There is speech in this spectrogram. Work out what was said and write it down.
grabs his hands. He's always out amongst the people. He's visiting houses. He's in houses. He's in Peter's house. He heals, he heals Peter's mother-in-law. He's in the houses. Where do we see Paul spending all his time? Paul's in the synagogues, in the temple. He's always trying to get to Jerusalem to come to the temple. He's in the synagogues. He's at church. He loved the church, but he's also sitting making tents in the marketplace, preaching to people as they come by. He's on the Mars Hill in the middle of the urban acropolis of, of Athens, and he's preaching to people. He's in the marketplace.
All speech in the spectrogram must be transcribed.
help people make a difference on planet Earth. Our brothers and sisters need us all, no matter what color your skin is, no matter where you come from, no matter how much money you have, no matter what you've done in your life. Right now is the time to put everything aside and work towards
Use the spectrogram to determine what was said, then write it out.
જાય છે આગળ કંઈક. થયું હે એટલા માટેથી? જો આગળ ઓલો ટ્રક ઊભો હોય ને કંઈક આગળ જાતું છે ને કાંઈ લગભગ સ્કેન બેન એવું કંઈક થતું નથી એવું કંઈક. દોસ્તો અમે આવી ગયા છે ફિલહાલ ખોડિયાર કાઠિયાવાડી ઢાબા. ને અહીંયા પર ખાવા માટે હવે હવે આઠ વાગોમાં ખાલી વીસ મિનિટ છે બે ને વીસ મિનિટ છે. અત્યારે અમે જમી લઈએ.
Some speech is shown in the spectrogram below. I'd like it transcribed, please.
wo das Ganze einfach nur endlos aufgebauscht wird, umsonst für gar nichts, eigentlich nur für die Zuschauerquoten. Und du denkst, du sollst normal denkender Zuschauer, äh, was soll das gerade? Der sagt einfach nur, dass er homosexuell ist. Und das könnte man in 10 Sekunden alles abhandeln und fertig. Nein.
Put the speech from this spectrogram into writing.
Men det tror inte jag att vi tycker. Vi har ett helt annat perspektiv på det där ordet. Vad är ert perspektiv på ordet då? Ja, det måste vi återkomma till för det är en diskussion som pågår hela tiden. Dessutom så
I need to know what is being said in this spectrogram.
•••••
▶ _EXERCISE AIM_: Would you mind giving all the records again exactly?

▶ _OUTPUT OF THE EXERCISE_:
There is speech in this spectrogram. Work out what was said and write it down.
grabs his hands. He's always out amongst the people. He's visiting houses. He's in houses. He's in Peter's house. He heals, he heals Peter's mother-in-law. He's in the houses. Where do we see Paul spending all his time? Paul's in the synagogues, in the temple. He's always trying to get to Jerusalem to come to the temple. He's in the synagogues. He's at church. He loved the church, but he's also sitting making tents in the marketplace, preaching to people as they come by. He's on the Mars Hill in the middle of the urban acropolis of, of Athens, and he's preaching to people. He's in the marketplace.
All speech in the spectrogram must be transcribed.
help people make a difference on planet Earth. Our brothers and sisters need us all, no matter what color your skin is, no matter where you come from, no matter how much money you have, no matter what you've done in your life. Right now is the time to put everything aside and work towards
Use the spectrogram to determine what was said, then write it out.
જાય છે આગળ કંઈક. થયું હે એટલા માટેથી? જો આગળ ઓલો ટ્રક ઊભો હોય ને કંઈક આગળ જાતું છે ને કાંઈ લગભગ સ્કેન બેન એવું કંઈક થતું નથી એવું કંઈક. દોસ્તો અમે આવી ગયા છે ફિલહાલ ખોડિયાર કાઠિયાવાડી ઢાબા. ને અહીંયા પર ખાવા માટે હવે હવે આઠ વાગોમાં ખાલી વીસ મિનિટ છે બે ને વીસ મિનિટ છે. અત્યારે અમે જમી લઈએ.
Some speech is shown in the spectrogram below. I'd like it transcribed, please.
wo das Ganze einfach nur endlos aufgebauscht wird, umsonst für gar nichts, eigentlich nur für die Zuschauerquoten. Und du denkst, du sollst normal denkender Zuschauer, äh, was soll das gerade? Der sagt einfach nur, dass er homosexuell ist. Und das könnte man in 10 Sekunden alles abhandeln und fertig. Nein.
Put the speech from this spectrogram into writing.
Men det tror inte jag att vi tycker. Vi har ett helt annat perspektiv på det där ordet. Vad är ert perspektiv på ordet då? Ja, det måste vi återkomma till för det är en diskussion som pågår hela tiden. Dessutom så
I need to know what is being said in this spectrogram.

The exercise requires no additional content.